ATLANTA -- The Truist Park organist played The Who’s “Who Are You?” as Bryce Harper strolled to home plate in the fifth inning Thursday night.
Braves fans booed as Harper readied himself in the batter’s box. Seconds later, he smashed a first-pitch slider deep to right field for a game-tying solo home run. A couple of innings later, he bunted up the third-base line for a two-out single, later scoring the tying run on Kyle Schwarber’s double to right field.
If this were last fall, the Phillies might have found a way to win this one. Instead, they lost, 8-5.
“We’ll never think as a team, 'We can’t beat these guys,' or anything like that,” Harper said. “We’ve got to go out there and play our game, and understand the Braves are a really good team. We’re a really good team as well.”

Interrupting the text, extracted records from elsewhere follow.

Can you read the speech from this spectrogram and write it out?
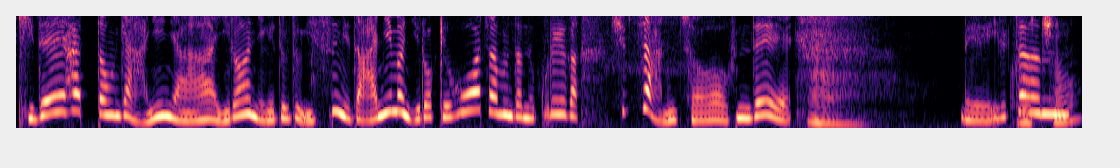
기대했던 게 아니냐 이러한 얘기들도 있습니다. 아니면 이렇게 호화자문단을 꾸리기가 쉽지 않죠. 근데 아, 네 일단 그렇죠.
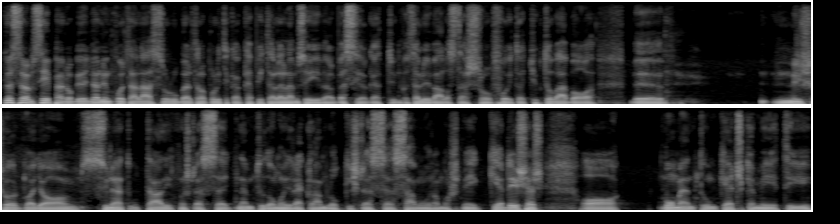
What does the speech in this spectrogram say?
Köszönöm szépen, Robi, hogy velünk voltál. László Rubelt, a Politika Capital elemzőjével beszélgettünk. Az előválasztásról folytatjuk tovább a ö, műsor vagy a szünet után, itt most lesz egy, nem tudom, hogy reklámblokk is lesz ez számomra most még kérdéses. A Momentum Kecskeméti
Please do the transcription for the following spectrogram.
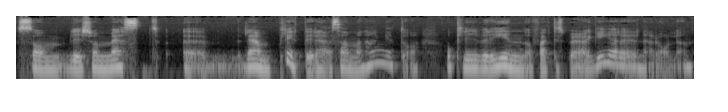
som blir som mest eh, lämpligt i det här sammanhanget då och kliver in och faktiskt börjar agera i den här rollen.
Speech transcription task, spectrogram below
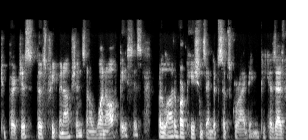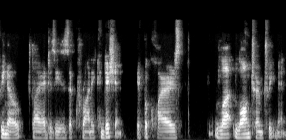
to purchase those treatment options on a one off basis, but a lot of our patients end up subscribing because, as we know, dry eye disease is a chronic condition. It requires long term treatment.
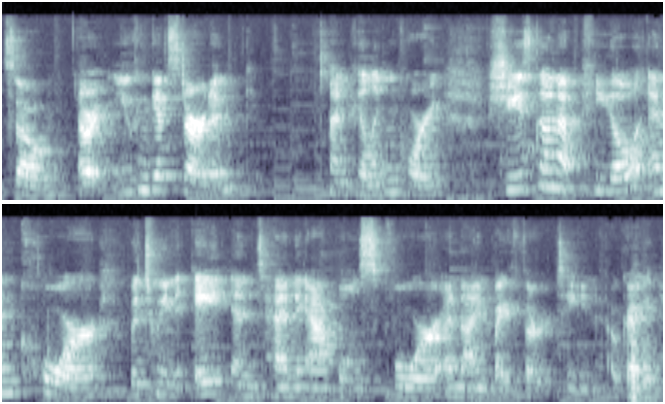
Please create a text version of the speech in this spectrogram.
So, all right, you can get started. I'm peeling and coring. She's gonna peel and core between eight and 10 apples for a nine by 13, okay?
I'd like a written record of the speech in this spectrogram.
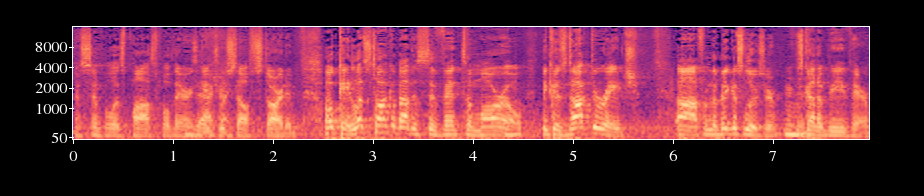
As simple as possible there exactly. and get yourself started. Okay, let's talk about this event tomorrow mm -hmm. because Dr. H uh, from The Biggest Loser mm -hmm. is going to be there.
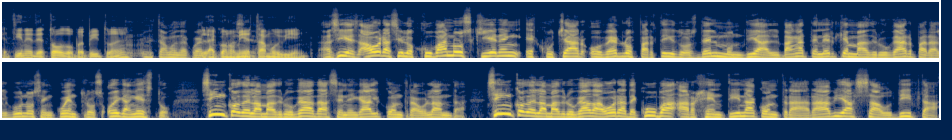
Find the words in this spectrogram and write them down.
que tiene de todo, Pepito. ¿eh? Estamos de acuerdo. La economía está muy bien. Así es. Ahora, si los cubanos quieren escuchar o ver los partidos del Mundial, van a tener que madrugar para algunos encuentros. Oigan esto. 5 de la madrugada, Senegal contra Holanda. 5 de la madrugada, hora de Cuba, Argentina contra Arabia Saudita.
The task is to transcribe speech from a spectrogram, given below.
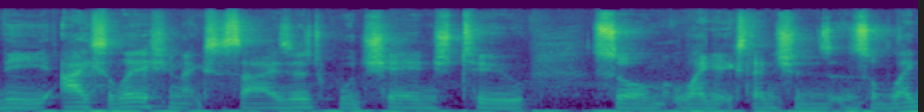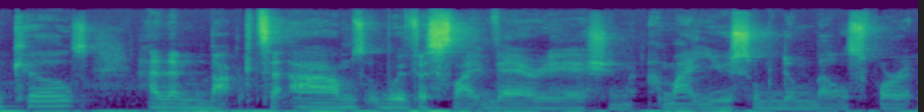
the isolation exercises would change to some leg extensions and some leg curls, and then back to arms with a slight variation. I might use some dumbbells for it.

But the Phillies, who beat the Braves in four games last fall in the NLDS, are 23-27. They are 8-14 since they won two in a row in Houston on April 28-29 to improve to 15-13.
The Phils’ play the past few weeks has placed increased significance on this four-game series. Perhaps it is why Aaron Nola sounded as frustrated as he has been following any start in recent memory. He allowed eight hits, five runs, two walks and three home runs in six innings. It was the first time he had allowed three homers in a game since July 18, 2019.

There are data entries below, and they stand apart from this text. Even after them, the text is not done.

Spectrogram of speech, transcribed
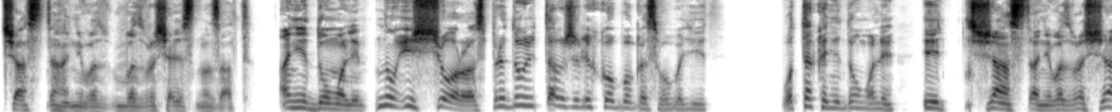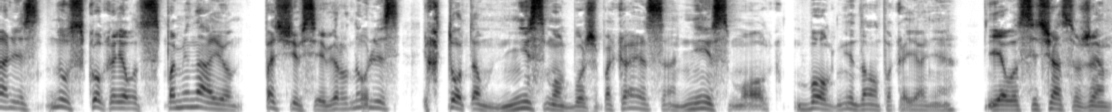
часто они возвращались назад. Они думали, ну, еще раз приду, и так же легко Бог освободит. Вот так они думали. И часто они возвращались. Ну, сколько я вот вспоминаю, почти все вернулись. И кто там не смог больше покаяться, не смог. Бог не дал покаяния. Я вот сейчас уже,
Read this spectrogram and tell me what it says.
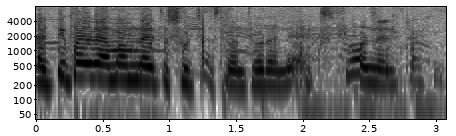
thirty five ఎంఎంలో అయితే షూట్ చేస్తున్నాను చూడండి. ఎక్స్ట్రాడినరీ ట్రాకింగ్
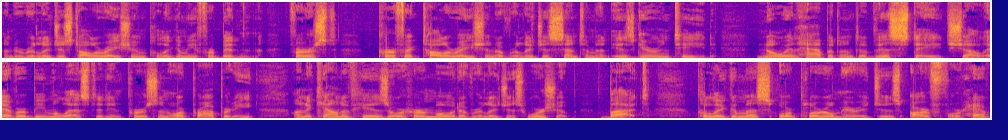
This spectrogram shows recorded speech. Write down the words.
Under religious toleration, polygamy forbidden. First, perfect toleration of religious sentiment is guaranteed. No inhabitant of this state shall ever be molested in person or property on account of his or her mode of religious worship. But polygamous or plural marriages are, forever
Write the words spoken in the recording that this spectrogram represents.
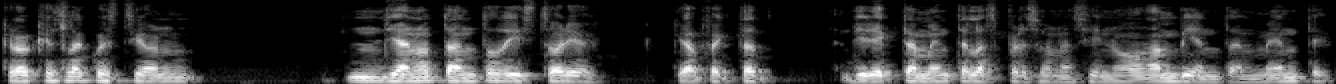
creo que es la cuestión ya no tanto de historia, que afecta directamente a las personas, sino ambientalmente.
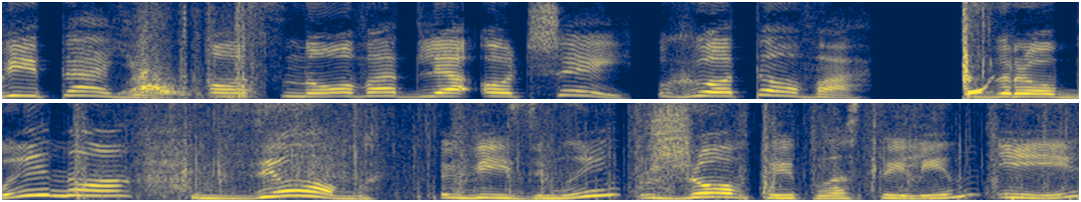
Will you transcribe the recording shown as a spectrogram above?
Вітаю! Основа для очей готова. Зробино дзьоб. Візьми жовтий пластилін і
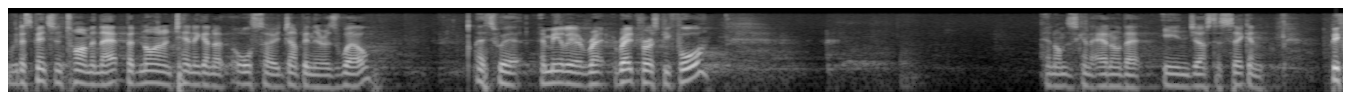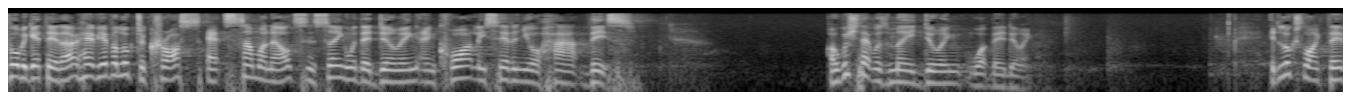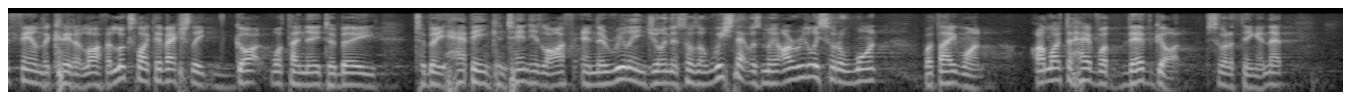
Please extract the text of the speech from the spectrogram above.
We're going to spend some time in that, but 9 and 10 are going to also jump in there as well. That's where Amelia read for us before. And I'm just going to add on that in just a second. Before we get there though, have you ever looked across at someone else and seeing what they're doing and quietly said in your heart this? I wish that was me doing what they're doing it looks like they've found the key to life. It looks like they've actually got what they need to be to be happy and content in life, and they're really enjoying themselves. I wish that was me. I really sort of want what they want. I'd like to have what they've got, sort of thing. And that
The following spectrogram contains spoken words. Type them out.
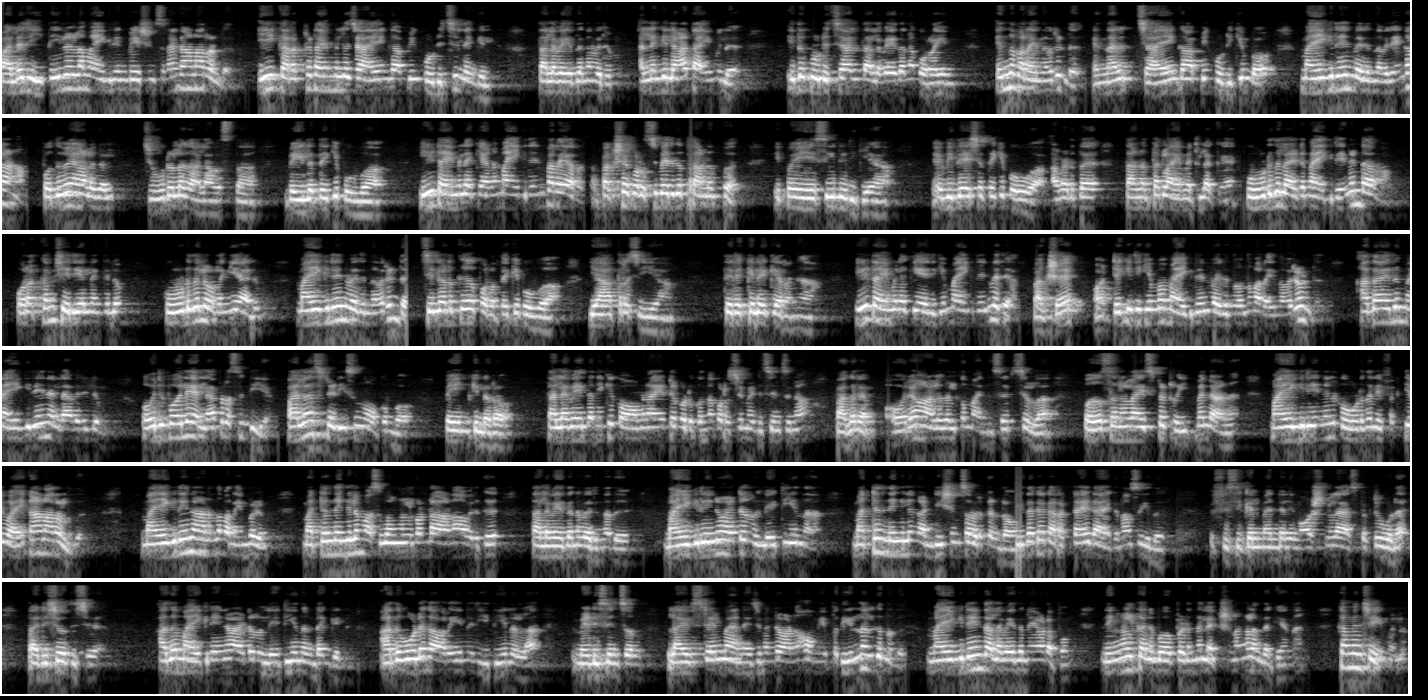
പല രീതിയിലുള്ള മൈഗ്രെയിൻ പേഷ്യൻസിനെ കാണാറുണ്ട്. ഈ കറക്റ്റ് ടൈമിൽ ചായയും കാപ്പിയും കുടിച്ചില്ലെങ്കിൽ തലവേദന വരും. അല്ലെങ്കിൽ ആ ടൈമിൽ ഇത് കുടിച്ചാൽ തലവേദന കുറയും എന്ന് പറയുന്നവരുണ്ട്. എന്നാൽ ചായയും കാപ്പിയും കുടിക്കുമ്പോൾ മൈഗ്രെയിൻ വരുന്നവരെയും കാണാം. പൊതുവെ ആളുകൾ ചൂടുള്ള കാലാവസ്ഥ വെയിലത്തേക്ക് പോവുക ഈ ടൈമിലൊക്കെയാണ് മൈഗ്രെയിൻ പറയാറ്. പക്ഷെ കുറച്ച് പേർക്ക് തണുപ്പ് ഇപ്പൊ എ സിയിലിരിക്കുക വിദേശത്തേക്ക് പോവുക അവിടുത്തെ തണുത്ത ക്ലൈമറ്റിലൊക്കെ കൂടുതലായിട്ട് മൈഗ്രെയിൻ ഉണ്ടാവാം ഉറക്കം ശരിയല്ലെങ്കിലും കൂടുതൽ ഉറങ്ങിയാലും മൈഗ്രെയിൻ വരുന്നവരുണ്ട്. ചിലർക്ക് പുറത്തേക്ക് പോവുക യാത്ര ചെയ്യുക തിരക്കിലേക്ക് ഇറങ്ങുക ഈ ടൈമിലൊക്കെ ആയിരിക്കും മൈഗ്രെയിൻ വരിക. പക്ഷെ ഒറ്റയ്ക്ക് ഇരിക്കുമ്പോൾ മൈഗ്രെയിൻ വരുന്നു എന്ന് പറയുന്നവരുണ്ട്. അതായത് മൈഗ്രെയിൻ എല്ലാവരിലും ഒരുപോലെ അല്ല പ്രസന്റ് ചെയ്യുക. പല സ്റ്റഡീസ് നോക്കുമ്പോൾ പെയിൻ കില്ലറോ തലവേദനയ്ക്ക് കോമൺ ആയിട്ട് കൊടുക്കുന്ന കുറച്ച് മെഡിസിൻസിനോ പകരം ഓരോ ആളുകൾക്കും അനുസരിച്ചുള്ള പേഴ്സണലൈസ്ഡ് ട്രീറ്റ്മെന്റ് ആണ് മൈഗ്രെയിനിൽ കൂടുതൽ ഇഫക്റ്റീവായി കാണാറുള്ളത്. മൈഗ്രെയിൻ ആണെന്ന് പറയുമ്പോഴും മറ്റെന്തെങ്കിലും അസുഖങ്ങൾ കൊണ്ടാണോ അവർക്ക് തലവേദന വരുന്നത്. മൈഗ്രെയിനുമായിട്ട് റിലേറ്റ് ചെയ്യുന്ന മറ്റെന്തെങ്കിലും കണ്ടീഷൻസ് അവർക്കുണ്ടോ? ഇതൊക്കെ കറക്റ്റായി ഡയഗ്നോസ് ചെയ്ത് ഫിസിക്കൽ മെന്റൽ ഇമോഷണൽ ആസ്പെക്ട് കൂടെ പരിശോധിച്ച് അത് മൈഗ്രെയിനുമായിട്ട് റിലേറ്റ് ചെയ്യുന്നുണ്ടെങ്കിൽ അതുകൂടെ കവർ ചെയ്യുന്ന രീതിയിലുള്ള മെഡിസിൻസും ലൈഫ് സ്റ്റൈൽ മാനേജ്മെന്റും ആണ് ഹോമിയോപ്പതിയിൽ നൽകുന്നത്. മൈഗ്രെയിൻ തലവേദനയോടൊപ്പം നിങ്ങൾക്ക് അനുഭവപ്പെടുന്ന ലക്ഷണങ്ങൾ എന്തൊക്കെയാണ് കമന്റ് ചെയ്യുമല്ലോ.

“I’ve just got to execute,” Nola said. “I didn’t execute well tonight. They didn’t miss any balls over the plate. They hit some bad pitches, a couple good ones. I mean, they pretty much shelled me tonight. … It’s just not a great night.”
Nola allowed a two-run home run in the first inning to Austin Riley, who crushed a 1-1 cutter to deep left-center field. He allowed a solo shot to Marcell Ozuna in the second. Nola allowed a solo homer in the fifth to Riley, who crushed a first-pitch curveball to deep left-center field again.

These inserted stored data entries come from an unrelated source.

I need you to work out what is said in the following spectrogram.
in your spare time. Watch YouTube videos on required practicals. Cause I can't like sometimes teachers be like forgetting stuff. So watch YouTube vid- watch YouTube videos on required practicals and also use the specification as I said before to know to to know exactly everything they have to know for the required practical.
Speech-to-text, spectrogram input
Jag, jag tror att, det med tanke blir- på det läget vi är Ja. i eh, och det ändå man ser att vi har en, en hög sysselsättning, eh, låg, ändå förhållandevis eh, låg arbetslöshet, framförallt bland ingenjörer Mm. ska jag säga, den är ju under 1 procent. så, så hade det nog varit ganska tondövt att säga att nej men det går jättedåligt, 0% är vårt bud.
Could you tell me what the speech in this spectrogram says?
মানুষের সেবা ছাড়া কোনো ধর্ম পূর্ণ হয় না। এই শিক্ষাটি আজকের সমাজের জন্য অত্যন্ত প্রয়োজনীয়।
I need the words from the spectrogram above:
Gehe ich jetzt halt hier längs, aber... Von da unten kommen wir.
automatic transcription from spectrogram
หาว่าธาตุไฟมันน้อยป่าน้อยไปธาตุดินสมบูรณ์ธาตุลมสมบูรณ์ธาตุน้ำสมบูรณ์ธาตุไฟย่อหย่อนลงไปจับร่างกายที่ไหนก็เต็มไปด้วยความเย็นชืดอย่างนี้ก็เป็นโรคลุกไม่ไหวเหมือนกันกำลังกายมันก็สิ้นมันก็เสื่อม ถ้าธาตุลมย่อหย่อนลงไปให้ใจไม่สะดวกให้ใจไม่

Maybe Riley was sitting curveball there?
“I think if he was sitting on any pitch, he would have that ball out anyway,” Nola said.
Maybe Riley just has Nola’s number. He has homered five times against him in his career.
“I think it’s just one of those things,” Riley said.
Maybe it is familiarity. It was the 31st time Nola had faced the Braves in his career.
“It’s always a grind against these guys,” Nola said. “I’ve faced these guys like 50 times, you know? It’s frustrating.”
Nola is 4-3 with a 4.59 ERA. It is his highest ERA to begin a season through 11 starts in his career.
Even with Nola scuffling, Harper’s run tied the game in the seventh. But then Gregory Soto allowed three runs on four hits and a walk in the eighth.
Soto has allowed a hit in only six of 25 appearances this season. But in those six games, he has an eye-popping 29.08 ERA, allowing 17 hits, 15 runs (14 earned) and six walks while striking out seven in just 4 1/3 innings. In Soto’s other 19 appearances, he has allowed no hits, one unearned run and six walks with 20 strikeouts in 17 2/3 innings.
“It’s been frustrating,” Soto said through the team’s interpreter. “It’s been a little difficult because I either have really good outings or really bad outings. Those are things I have to fix on the fly.”
The Phillies have a lot of things to fix right now.